FIGURE 1 Current approved and unapproved agents for bipolar disorder Acute Mania Acute Depression Maintenance Year Drug Year Drug Year Drug 1970 Lithium 2003 Olanzapine/fluoxetine 1974 Lithium combination 1973 Chlorpromazine 2006 Quetiapine 2003 Lamotrigine 1994 Divalproex 2004 Olanzapine 2000 Olanzapine (1) 2005 Aripiprazole 2003 Risperidone (1) 2008 Quetiapine (Adj.) 2004 Quetiapine (1) 2009 Risperidone LAI 2004 Ziprasidone Unmet need 2004 Aripiprazole 2004 Carbamazepine Unmet need 2005 Divalproex ER 2009 Asenapine Adapted from Ketter TA, ed.
Baker, medical director of the Copper Ridge Institute in Sykesville, Md., reported on a small study of divalproex, a mood-stabilizing anticonvulsant that is effective in treating aggression in brain-injured patients, regardless of the nature of the injury and of the presence or absence of EEG abnormalities.
C is compliant with her medications, which include lithium, 450 mg bid, divalproex ER, 1,500 mg/d, and sertraline, 150 mg each morning.
For patients with attacks at all times of the day, choices include methysergide, verapamil, and divalproex.

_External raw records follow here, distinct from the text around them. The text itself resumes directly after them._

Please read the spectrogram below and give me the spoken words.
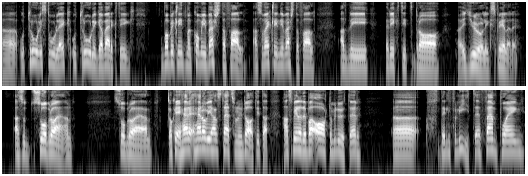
Uh, Otrolig storlek, otroliga verktyg. Bobby Klintman kommer i värsta fall, alltså verkligen i värsta fall Att bli riktigt bra uh, Euroleague-spelare. Alltså så bra är han. Så bra är han. Okej, okay, här, här har vi hans stats från idag, titta Han spelade bara 18 minuter uh, Det är för lite, 5 poäng,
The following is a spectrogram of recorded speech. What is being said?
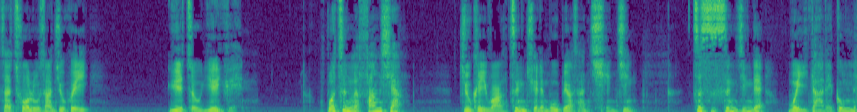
在错路上就会越走越远。不正了方向，就可以往正确的目标上前进。这是圣经的。伟大的功能，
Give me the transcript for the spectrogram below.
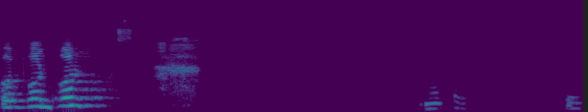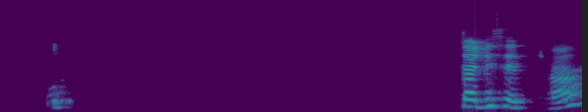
ஒரு போட்டு போட் தண்ணி சேர்த்துக்கலாம்.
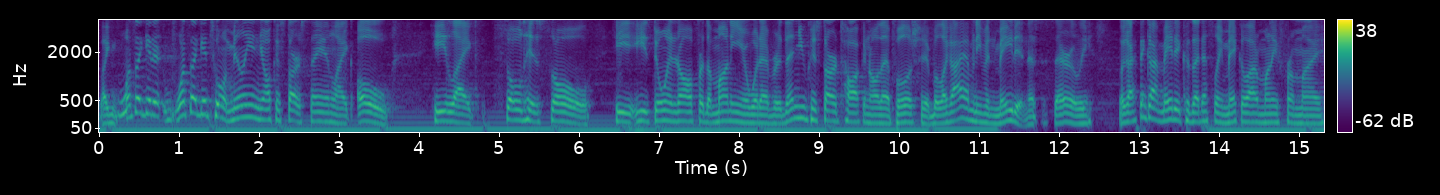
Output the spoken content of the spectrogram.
Like once I get it, once I get to a million, y'all can start saying like, oh, he like sold his soul. He he's doing it all for the money or whatever. Then you can start talking all that bullshit. But like I haven't even made it necessarily. Like I think I made it because I definitely make a lot of money from my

Lithium carbonate is also an option, although it carries a risk of several drug-drug interactions that restrict its use to select patients, he said.